The data suggest that the export of cobalt pigment from Europe to China for use in porcelain production continued throughout most of the eighteenth and into the nineteenth centuries. It is not clear if London was the point of departure for Saxon cobalt. However, prodigious quantities of cobalt from continental Europe were imported into Britain for use not only in ceramics and glass, but also as a whitener in textile production. It has been documented that 286,739 pounds weight of ‘smalt’ was imported into England in 1754 – and re-export of a proportion of this material to China by the East India Company would have been logistically straightforward.

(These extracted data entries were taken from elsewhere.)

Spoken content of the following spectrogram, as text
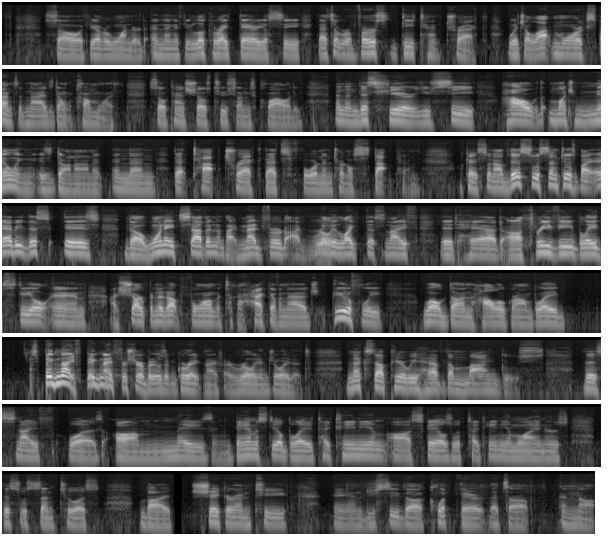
So if you ever wondered, and then if you look right there, you'll see that's a reverse detent track, which a lot more expensive knives don't come with. So it kind of shows Twosun's quality. And then this here, you see how much milling is done on it and then that top track that's for an internal stop pin Okay, so now this was sent to us by Abby. This is the 187 by Medford. I really liked this knife. It had uh, 3V blade steel and I sharpened it up for him. It took a heck of an edge. Beautifully well done hollow ground blade. It's big knife, big knife for sure, but it was a great knife. I really enjoyed it. Next up here we have the Mongoose. This knife was amazing. Damasteel blade, titanium uh, scales with titanium liners. This was sent to us by Shaker MT, and you see the clip there. That's uh, and uh,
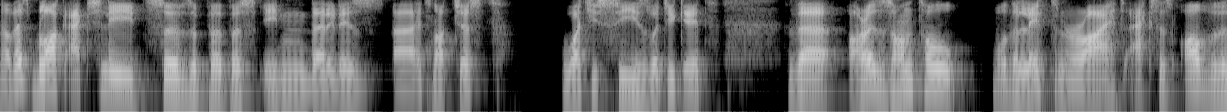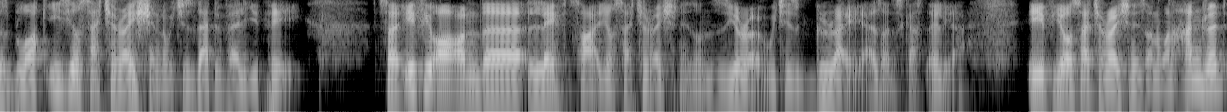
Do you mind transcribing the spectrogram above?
Now this block actually serves a purpose in that it is uh, it's not just what you see is what you get. The horizontal or the left and right axis of this block is your saturation, which is that value there. So if you are on the left side, your saturation is on zero, which is gray, as I discussed earlier. If your saturation is on 100,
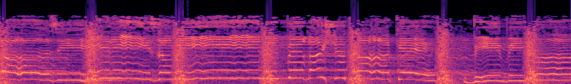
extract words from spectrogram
غازی؟ میری زمین پہ غش تھا کہ بیویاں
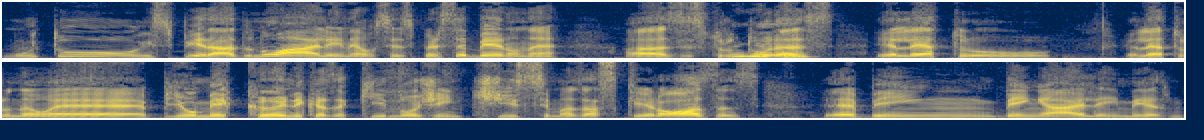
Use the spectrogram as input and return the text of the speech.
muito inspirado no Alien, né? Vocês perceberam, né? As estruturas eletro eletro não é biomecânicas aqui nojentíssimas, asquerosas, é bem bem Alien mesmo.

The trade in this material appears to have lasted throughout the eighteenth and nineteenth centuries. The chain of supply was extensive. Saxon cobalt was incorporated into a potassium silicate glass in Europe, then imported to European trading centres, including London, but possibly others. It was then traded on to Canton. From there it was taken up to Jingdezhen, where it was used to manufacture enamelled porcelain. The porcelain then travelled the reverse route, back to the consumers of Europe. This is an impressive early example of a globalised trading network. However, it is interesting to note that in its general form, if not its extent, it echoes the situation several centuries before, when Persian cobalt was used to decorate the blue and white wares of the Yuan Dynasty, which were then exported across the Islamic world.
The question remains of why the Chinese porcelain-makers needed to rely on what was apparently an exclusive use of European cobalt in overglaze enamels and such a complex and expensive system of global trade. Native cobalt blue pigment was being used in great abundance in the underglaze decoration of both enamelled and plain blue-and-white wares, so presumably was not in short supply. There’s no definitive proof, but it seems likely that Chinese potters, who had mastered the production of a suitable underglaze pigment, simply could not develop their desired shade of blue enamel using locally available materials, or the pigment ran or blurred the image to too great an extent – so chose to use smalt from Saxony, which was the dominant cobalt in the European market.
In addition to finally providing hard evidence of the role of European trade in Qing porcelain, the work has led to the development of a working process for establishing the authenticity of individual pieces. For the moment the technology is lab-based, but is expected to be mobile and in use among auction houses and private collectors by 2018.
Andrew Shortland, Professor of Archaeological Science and Director of the Cranfield Forensic Institute, Cranfield University, www.cranfield.ac.uk